Boris Johnson’s announcement of a 1% cut in the City Hall component of Londoners’ council tax has been met with astonishment verging on ridicule (see Labour AM John Biggs’ “onion argument”). It reduces the average household payment by the staggering figure of £3.10 per year. At a time when people across the capital are coping with squeezed incomes, Boris’ pledge to cut the tax liability of London householders by less than a penny a day seems almost satirical.
In a typically grandiose press release issued by the Mayor’s Office, Johnson describes his “pride” in “taking this step towards easing the burden” and in an interview with the Evening Standard lauds this as “the end of an era where arrogant politicians showed contempt for London taxpayers”.
But how can we reconcile this soaring rhetoric with the measly reality?
Readers with long memories will perhaps be reminded of the furore that greeted the 1999 budget when Labour announced its 75p weekly increase in the state pension. Attacked vociferously by Conservative opponents and questioned by older people’s groups, no-one could realistically say this was the Labour government’s finest moment of political management. Fast-forward almost ten years and Gordon Brown embarked on his ill-fated abolition of the 10p tax rate, prompting dismay on all sides of the House of Commons.
At the root of the problem in those two cases was the same division between rhetoric and reality. To struggling pensioners the stark reality of a 75p per week increase jarred with the overblown statements of ministers. The abolition of the 10p tax band clashed with Brown’s promise to “ensure working families are better off” and deeply damaged his credibility. Both served only to reinforce New Labour’s association with spin and dissimulation.
Could this be Boris’ “75p moment”?
It’s certainly a lame-duck policy. It offers hardly any relief to Londoner’s struggling in these straightened economic times. If it is, as the Evening Standard asserts, an attempt to “trump” Ken Livingstone’s Fare Deal campaigning, Boris has played the wrong card.

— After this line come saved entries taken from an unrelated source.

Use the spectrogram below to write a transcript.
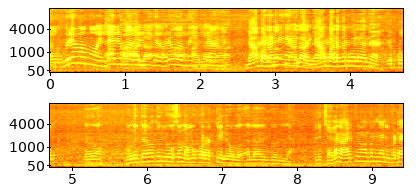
ഗൗരവമോ? എല്ലാരും പറയും അല്ല, എനിക്ക് ഗൗരവമൊന്നും ഇല്ലാന്ന്. ഞാൻ പണ്ടത്തെ അല്ല ഞാൻ പണ്ടത്തെ പോലെ തന്നെ എപ്പോഴും മുന്നൂറ്റി അറുപത്തഞ്ച് ദിവസം നമുക്ക് ഒരൊറ്റ ഇതേ ഉള്ളൂ. അല്ലാതെ ഇതുമില്ല പിന്നെ ചില കാര്യത്തിന് മാത്രം ഞാൻ ഇവിടെ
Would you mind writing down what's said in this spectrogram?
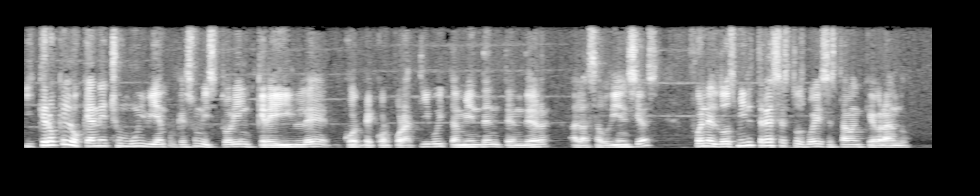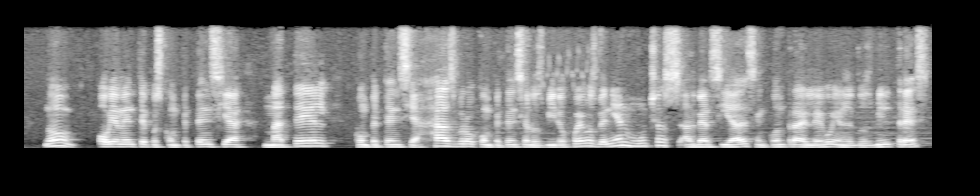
Y creo que lo que han hecho muy bien, porque es una historia increíble de corporativo y también de entender a las audiencias, fue en el 2003 estos güeyes estaban quebrando, ¿no? Obviamente, pues competencia Mattel, competencia Hasbro, competencia los videojuegos, venían muchas adversidades en contra del Lego y en el 2003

In last month’s YouGov London mayoral poll, only 13% of those polled thought that Boris Johnson “was in touch with the concerns of ordinary people” (in comparison with Ken Livingstone’s 40%). A headline-grabbing announcement that promises so much but delivers so little for Londoners will only exacerbate this.